books first today.
Between the Rivers, by Harry Turtledove - great historical concept - a fictional ancient city called Gibil(Ur, perhaps?) that has just discovered metal smithing and writing. Each local city has it's own patron God who lives in the city, and has the opportunity to control the people. Engibil allows his people to do what they want, so long as they bring him tribute. The other Gods think he is lazy, and doing dangerous things, allows smithing and writing. all actions have a patron god (give thanks to the god of libations before drinking, the goddess of growth before eating bread, etc), but smithing and writing are such new technologies, they don't have any patron gods. what's a smith or a scribe to give thanks to before smithing or scribing? his own brain or ingenuity? couldn't that be taken as an insult to the Gods?
as I mentioned in my last post, what God would want stupid followers? long story short, the book has a great concept, but the execution is sluggish and bordering on boring, and the dialogue is awful. I'm assuming Turtledove did what he did in an attempt at imersion in ancient languages and styles of speech, but the novelty wore off in the first 10 pages. Would I recommend this book? if you don't mind slow and sluggish, you'll enjoy it, but expect anything earth shattering.
New from the Library:
The Stone Gods, by Jeannette Winterson. robots? spaceship? it must belong in Sci Fi! checking out the authors website, i find that she does a lot of contemporary literature exploring gender, non traditional relationships, artistic stuff, etc. ahh, that would explain the lesbian robot sex scene right at the beginning of Stone Gods. Before you scream "bigot!" please understand i've got nothing against lesbian robots, i'm just not in the mood for that right now. especially after reading Stross's Saturn's Children, where the main character (a hot female robot) screws anything that speaks binary. it wasn't the hot lesbian robot that turned me off to Stone Gods, it was the contemporary, surreal, dream state, exploration style of the literature. all good things, just not what i go for. is there any way to say "i hated this book" without looking like an anti-feminist xenophobic bigot?
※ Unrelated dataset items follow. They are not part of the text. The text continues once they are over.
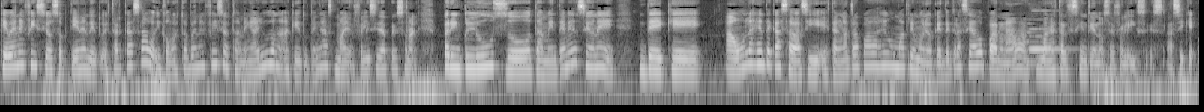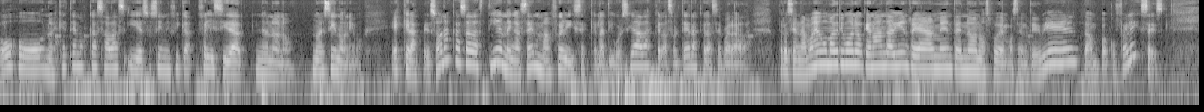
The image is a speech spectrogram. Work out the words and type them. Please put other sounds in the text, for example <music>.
qué beneficios obtienen de tu estar casado y cómo estos beneficios también ayudan a que tú tengas mayor felicidad personal. Pero incluso también te mencioné de que aún la gente casada, si están atrapadas en un matrimonio que es desgraciado, para nada van a estar sintiéndose felices. Así que ojo, no es que estemos casadas y eso significa felicidad. No, no, no, no es sinónimo es que las personas casadas tienden a ser más felices que las divorciadas, que las solteras, que las separadas. Pero si andamos en un matrimonio que no anda bien, realmente no nos podemos sentir bien, tampoco felices.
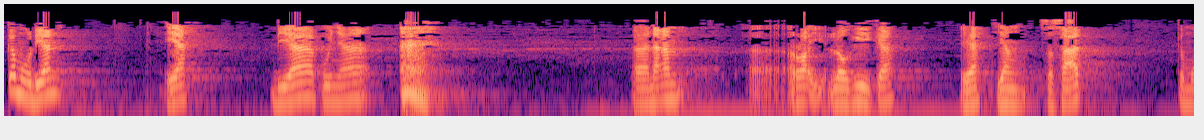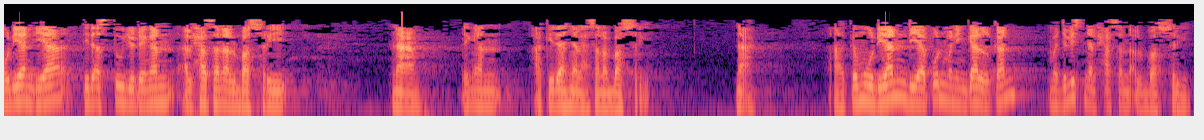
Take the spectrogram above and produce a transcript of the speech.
Kemudian ya dia punya uh, naam uh, logika ya yang sesat. Kemudian dia tidak setuju dengan Al-Hasan Al-Basri. Nah, dengan akidahnya Al-Hasan Al-Basri. Nah, Nah, kemudian dia pun meninggalkan majelisnya Al-Hasan Al-Basri.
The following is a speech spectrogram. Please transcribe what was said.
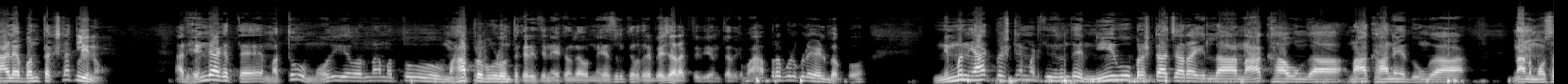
ನಾಳೆ ಬಂದ ತಕ್ಷಣ ಕ್ಲೀನು ಅದು ಹೆಂಗಾಗತ್ತೆ? ಮತ್ತು ಮೋದಿಯವ್ರನ್ನ ಮತ್ತು ಮಹಾಪ್ರಭುಗಳು ಅಂತ ಕರಿತೀನಿ. ಯಾಕಂದ್ರೆ ಅವ್ರನ್ನ ಹೆಸರು ಕರೆದ್ರೆ ಬೇಜಾರಾಗ್ತಿದೆಯಾ ಅಂತ. ಅದಕ್ಕೆ ಮಹಾಪ್ರಭುಗಳು ಕೂಡ ಹೇಳ್ಬೇಕು. ನಿಮ್ಮನ್ನ ಯಾಕೆ ಪ್ರಶ್ನೆ ಮಾಡ್ತಿದ್ರಿ ಅಂದ್ರೆ ನೀವು ಭ್ರಷ್ಟಾಚಾರ ಇಲ್ಲ ನಾ ಖಾವುಂಗ ನಾ ಖಾನೆ ದೂಂಗ ನಾನು ಮೋಸ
currently reading (and enjoying!) Confessions of an Ugly Stepsister, by Gregory Maguire. Far better than I expected. After the murder of their father, Iris, her slow sister (retarded?) Ruth, and their mother Margerethe flee to Holland, in search of Margerethe's estranged family, who have all since died. homeless, Margerethe takes work as a housekeeper. the small family moves in with her employer, a wealthy business man and his wife, and their beautiful cloistered daughter. Ok, so if this is giong to be a Cinderella tale, Iris needs to be come a stepsister, how are they going to get rid of Heer Van den Meer's wife, and then convince him to marry an ugly, widowed Englishwoman? oh. Oohhhhh.. i am highly entertained, and it's a fun, easy read. and one of these days, Iris is going to realize the boy she has a major crush on isn't interested in girls.
food - made the first beef stew of my life earlier this week. i don't eat a lot of beef, it doesn't taste like antyhing to me. and beef stew doesn't have a recipe! you just toss stuff into a slow cooker and make it! well, i didn't know what i was doing, and i used a recipe, and it was very good. and it didn't have no stinkin' potatoes in it! maybe later, if i don't feel so stupid about needing a recipe for something so easy, i'll psot it.